Stored records.
####################
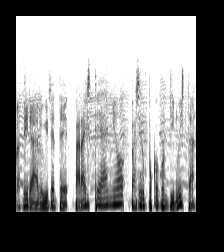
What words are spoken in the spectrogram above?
Pues mira, Luis Vicente, para este año va a ser un poco continuista.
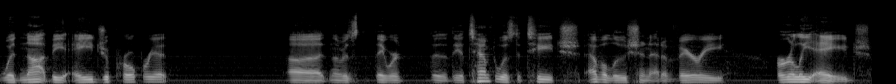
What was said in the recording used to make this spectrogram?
would not be age appropriate. Uh, in other words, they were the, the attempt was to teach evolution at a very early age,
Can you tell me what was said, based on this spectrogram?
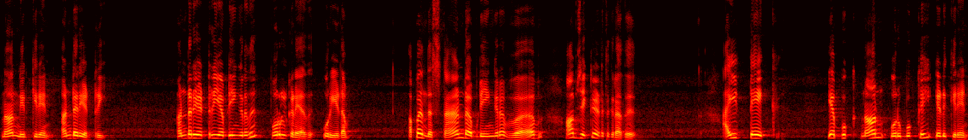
நான் நிற்கிறேன். Under a tree under a tree அப்படிங்கிறது பொருள் கிடையாது. ஒரு இடம். அப்போ இந்த ஸ்டாண்ட் அப்படிங்கிற வேர்ப் ஆப்ஜெக்டை எடுத்துக்கிறாது. ஐ டேக் எ புக் நான் ஒரு புக்கை எடுக்கிறேன்.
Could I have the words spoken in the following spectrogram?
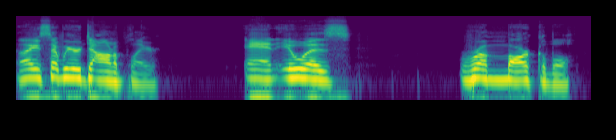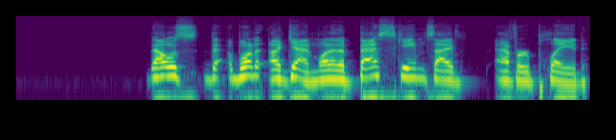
And like I said, we were down a player. And it was remarkable. That was one again, one of the best games I've ever played.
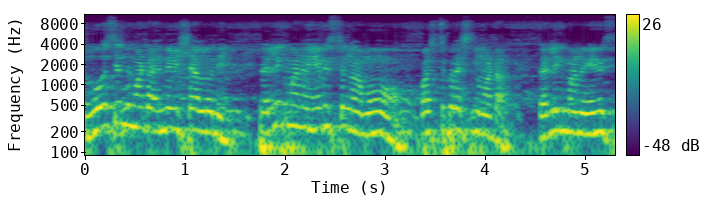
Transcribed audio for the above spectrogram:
మోసింది మాట అన్ని విషయాల్లోని. తల్లికి మనం ఏమిస్తున్నాము? ఫస్ట్ ప్రశ్న మాట. తల్లికి మనం ఏమిస్తున్నాము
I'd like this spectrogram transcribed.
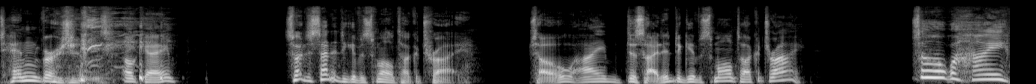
10 versions. Okay. so I decided to give a small talk a try. So I decided to give small talk a try. So I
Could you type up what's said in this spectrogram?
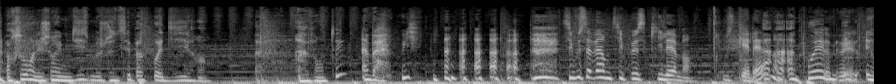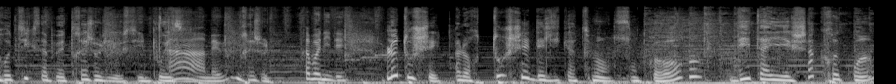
Alors souvent les gens ils me disent, mais je ne sais pas quoi dire. Inventez Ah bah oui. si vous savez un petit peu ce qu'il aime ou ce qu'elle aime. un, un poème ça être- érotique, ça peut être très joli aussi, une poésie. Ah mais oui, Très jolie. très bonne idée. Le toucher. Alors, toucher délicatement son corps, détailler chaque recoin,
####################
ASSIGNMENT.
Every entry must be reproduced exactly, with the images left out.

RESPONSE FOR THIS EXERCISE.
What words are spoken in the spectrogram above?
Pues mira, Luis Vicente, para este año va a ser un poco continuista.
What was said in the recording used to make this spectrogram?
would not be age appropriate. Uh, in other words, they were the, the attempt was to teach evolution at a very early age,
Can you tell me what was said, based on this spectrogram?
நான் நிற்கிறேன். Under a tree under a tree அப்படிங்கிறது பொருள் கிடையாது. ஒரு இடம். அப்போ இந்த ஸ்டாண்ட் அப்படிங்கிற வேர்ப் ஆப்ஜெக்டை எடுத்துக்கிறாது. ஐ டேக் எ புக் நான் ஒரு புக்கை எடுக்கிறேன்.
Could I have the words spoken in the following spectrogram?
And like I said, we were down a player. And it was remarkable. That was one again, one of the best games I've ever played.
Transcribed audio for the above spectrogram:
మోసింది మాట అన్ని విషయాల్లోని. తల్లికి మనం ఏమిస్తున్నాము? ఫస్ట్ ప్రశ్న మాట. తల్లికి మనం ఏమిస్తున్నాము
I'd like this spectrogram transcribed.
10 versions. Okay. so I decided to give a small talk a try. So I decided to give small talk a try. So I
Could you type up what's said in this spectrogram?
Alors souvent les gens ils me disent, mais je ne sais pas quoi dire. Inventez Ah bah oui. si vous savez un petit peu ce qu'il aime ou ce qu'elle aime. un, un poème ça être- érotique, ça peut être très joli aussi, une poésie. Ah mais oui, Très jolie. très bonne idée. Le toucher. Alors, toucher délicatement son corps, détailler chaque recoin,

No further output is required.